You’ve been through round after round of interviews. You’ve watched the bung fruits be weeded out, and you’ve managed to hold on until the end. You’ve been requested in for one final interview; the feedback thus far has been great, but you also know you’re one of a few finalists vying for the same role. Ugh.
You’ve been hearing lately that it’s a candidate-driven market, that the world is your oyster, so you didn’t think it was going to come to this. After all, you’re perfect for the role and know your stuff inside out, right? Well yes, but the thing is, you’re up against X, Y and Z who are also perfect for the role and also know their stuff. So, how can you smash the final stage and make sure you’re the freshest pick?
Showcase your longterm ambition
It’s time to think big and long. Sure, you might be the perfect person for the job now, but how are we looking for one, two, three years down the track? Losing employees is a huge cost to companies, as is hiring new replacements.

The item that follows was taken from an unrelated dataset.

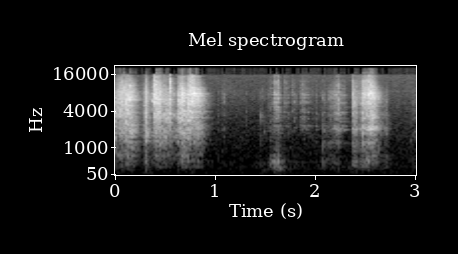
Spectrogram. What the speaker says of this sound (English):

It is in a company’s best financial interests to have people stay with them for longer, so you must make it your mission to sell yourself as a longterm investment. If you’re speaking directly with your potential new line manager, you want them to have confidence that, if you are successful in bagging the role, all the time they spend with you, coaching, teaching and supporting you, won’t be in vain.
Asking questions about internal career growth and development opportunities will show the business you’re in for the long haul, unlike your shortsighted competitors.
Go above and beyond on the effort front
This is where you want to surprise your interviewer with your commitment and dedication to scoring the job. It goes without saying you’d dress to impress, but i’m talking about thinking outside of the box. Is there a way you can create an example of the value you’d offer the business? If you’re going for a marketing job, can you create a mini mock campaign, tailored to the position you want? If you are going for a research or analysis type of role, can you put together some stats to show them what you’re capable of achieving? Putting in an extra hour or two of preparation might require a lot more time and effort than you’d care to invest, but if it means you get your dream role, doesn’t that make it worth it?
Find some common ground
I’m not in any way suggesting you conduct creepy research into your interviewer / hiring manager’s personal life, but certainly, try to find some interesting things out about their interests or personality, whetheryou do it by glancing at their social profiles, or coming straight out and asking them. If you’ve met them a number of times, the likelihood is they believe you’re a great fit skill-wise for the role – why else would they waste their time with you? It’s fair to assume they are now looking for what type of colleague you’ll make, and what you’re like as a person. Finding some non work-related talking points will allow you to connect on a more human level, and let them picture you as someone they get along with and could see themselves managing or working with.
Arm yourself with proof
At one stage or another, if you’re successful, your new employer will want to conduct some reference checks. This will be part of the process whether you like it or not, and more often than not, will be done by HR to confirm you’re not a serial psychopath and have simply done all the things you said you have. Think of recommendations as a valuable marketing tool, to convince your interviewer you’re the one they need. Try to gather as much reference material as you can prior to your final conversation; form testimonials to employer reviews and recommendations. Being able to talk about this, and provide evidence of if need be, will help fill your hiring manager that you’re a safe choice; a proven success story.
Be grateful and upfront
Let’s talk about the follow up email or note. I’m a big fan. You’ve just met or spoken with a very important decision maker. While you might have a very clear memory of how the conversation went and the points you got across, you can’t be sure they have taken those same impressions away. Why? If they’re interviewing a couple of other people, asking them the same questions over and over, your answers are likely to get muddled up with theirs. Thanking the person later for the time they spent with you is a really professional, polite thing to do, and also an opportunity to briefly recap the most important messages.
If you are 100% sure you are the right person for this role, tell them – leave nothing on the table. Personalise this message, and be upfront. After all, it might just be the one thing that pushes you over the finishing line first.